I read a recent post today, a post that told some uncomfortable truths about where media is heading, why, and what there is to be done about it (which is not much, at least not if the media industry is continuing down the road it is at the moment). Joshua Topolsky, of The Verge and Vox Media fame, is of the opinion that all of us in the content business are facing a pretty severe challenge:
Your problem is that you make shit. A lot of shit. Cheap shit. And no one cares about you or your cheap shit. And an increasingly aware, connected, and mutable audience is onto your cheap shit. They don’t want your cheap shit. They want the good shit. And they will go to find it somewhere. Hell, they’ll even pay for it.
Indeed. Huzzah! I wanted to shout as I read on. There are more good points in that post, so please head over to Medium and read it at your leisure.
But then what? If this is the case – that we are making crap shit when we should be making the good shit – where does that leave us? Well, firsto f all it depends quite a lot on who ”us” is. In a sense, it’s anyone trying to reach other people with stories, no matter what platform, and arguably is trying to make a living of some kind out of ut. This in turn is something that will not go away.
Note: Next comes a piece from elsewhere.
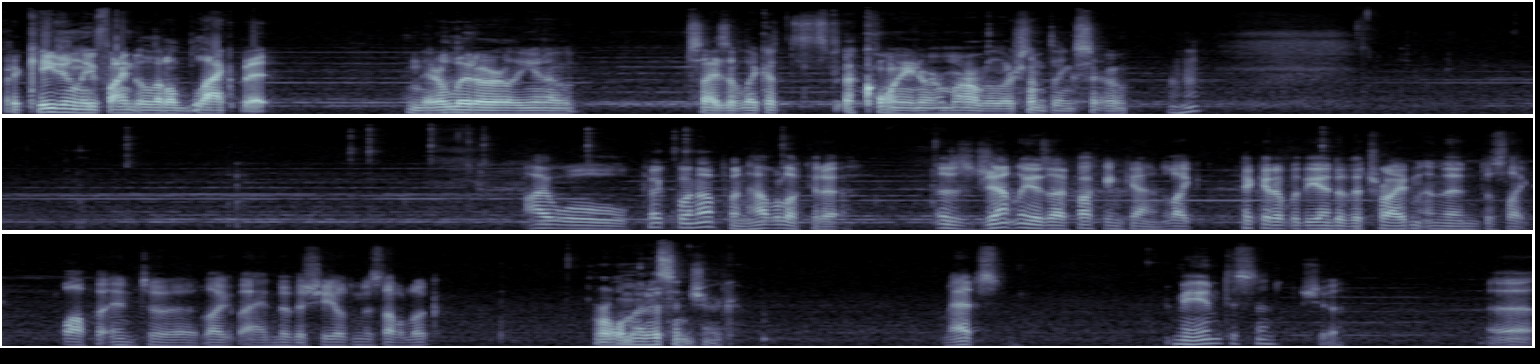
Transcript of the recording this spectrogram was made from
but occasionally you find a little black bit. And they're literally, you know, size of like a, a coin or a marble or something, so. Mhm. I will pick one up and have a look at it. As gently as I fucking can. Like, pick it up with the end of the trident and then just, like, plop it into, like, the end of the shield and just have a look. Roll a medicine check. That's. Medicine? Sure. Uh,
People will tell stories and other people will want to hear those stories – sometimes they’ll even be willing to pay to hear them.
Storytelling and media therefore definitely have a future. It’s just going to be a future that is nothing like what we know now.
So how do we cope? Here are three things – the factors – that I believe will be crucial for each and every one of us in the content business. I believe these three things will make or break any one of us. Try it out – look to yourself. Do they apply, and how?
When I look at my content objectively, impassionately, what do I see? Do I find that people engage with what I do? Do they comment, do they contact in return, do they create something of themselves, do they debate in forums… do they even call me up personally? If I find them interacting and engaging – in what manner are they doing that in that case? Can I observe that they are engaging less with my content and more with other peoples’ content? Why?
My own engagement
If I focus on telling the absolute truth – am I actually really interested in the people that do engage? I mean not as ”audience”, as someone to broadcast to and tell stories to, but instead as fellow humans and perhaps more than that? Am I honestly and genuinely interested? Do I have plans for how to keep them engaged that don’t sound desperate?
Would I do this even if I didn’t get paid as much as I am today? Can I see myself doing this five, ten years from now? Do I still feel the best is yet to come from me? Do I get thrill and flutters in my stomach when an email arrives or a comment is writter or the phone rings? Am I excited?
If I can answer truthfully on all these questions, and find that the sum total of our answers add up to a whole that I feel has a place in the world I want to live in, then I believe I stand a chance.
If I don’t… well, the media business perhaps simply isn’t the right one for me.